After her time at the temple Yim Wing Chun returned to her town and was immediately harassed by the military leader, even worse this time. However, she was prepared by now and challenged him to a fight with bare hands which he clearly accepted; probably thinking it was a good way to demonstrate what a weak woman he would marry.

Yim Wing Chun defeated the military leader and was no longer harassed and could finally married the man chosen by her. Leung Bok Chau was a skilled fighter himself and together they practiced the new style which he named Wing Chun, or beautiful spring, honoring his wife.

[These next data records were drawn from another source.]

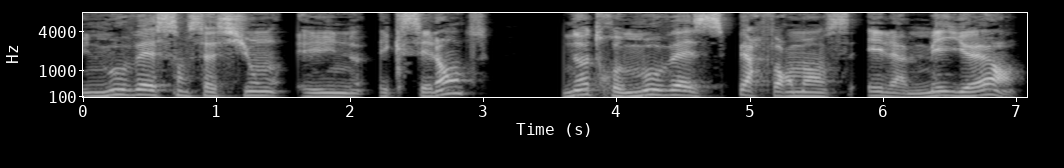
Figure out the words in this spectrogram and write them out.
une mauvaise sensation et une excellente, notre mauvaise performance est la meilleure,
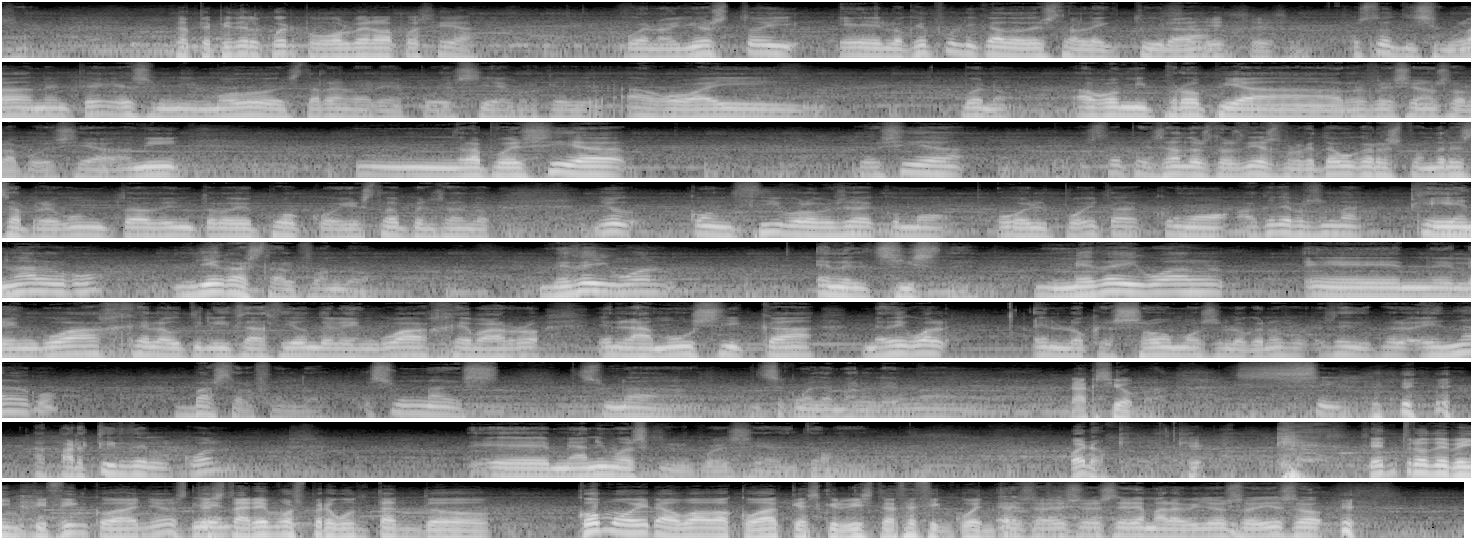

Leung Bok Chau passed the techniques of Wing Chun on to Leung Jan Kwai, an herbs expert, who himself took a student called Wong Wah Bo. He played in a opera group and during his work on the red junk he met the long staff man Leung Yee Tai who was taught the six and a half staff techniques by Chi Shin, who was one of the honorable five that were most skilled with the staff and long staff. Leung Yee Tai became the successor of the Wing Chun system and this way the long staff techniques were added.

Leung Yee Tai’s student who carried on practicing Wing Chun was Leung Jan, a doctor from Fatshan in the province of Kwantung in southern China. Leung Jan had two sons, Leung Bik, the older one, and Leung Tsun, who were both taught Wing Chun every day. However, it was Chan Wah Shun who became the successor; although he was poorly educated he mastered the difficult system with his devotion. Because of his presence on the market, which was harsh, he was able to further develop the techniques and therefore it was him having to pass the system on.


During the 36 years in which Chan Wah Shun taught Wing Chun he only took 16 students. The last of these was a young man with extraordinary intelligence. His name was Yip Man, and he was destined to become the Great Grandmaster of Wing Chun.

Yip Man may be seen as the result of two teachers, Chan Wah Shun, the fighter, and Leung Bik, the educated, whom he met during his time in Hong Kong at St. Stephen College.

This story now becomes present with Yip Mans heritage he left on an 8mm movie before he died on december 2, 1972. This way he conserved all three forms and the 116 wooden dummy techniques and left them to his two sons, Yip Chun the older, and Yip Ching, trusting them to preserve the purest form of Wing Chun through the Yip Man Martial Arts Association, and to spread the formerly secret technique in the world.

Translation by Horst Drescher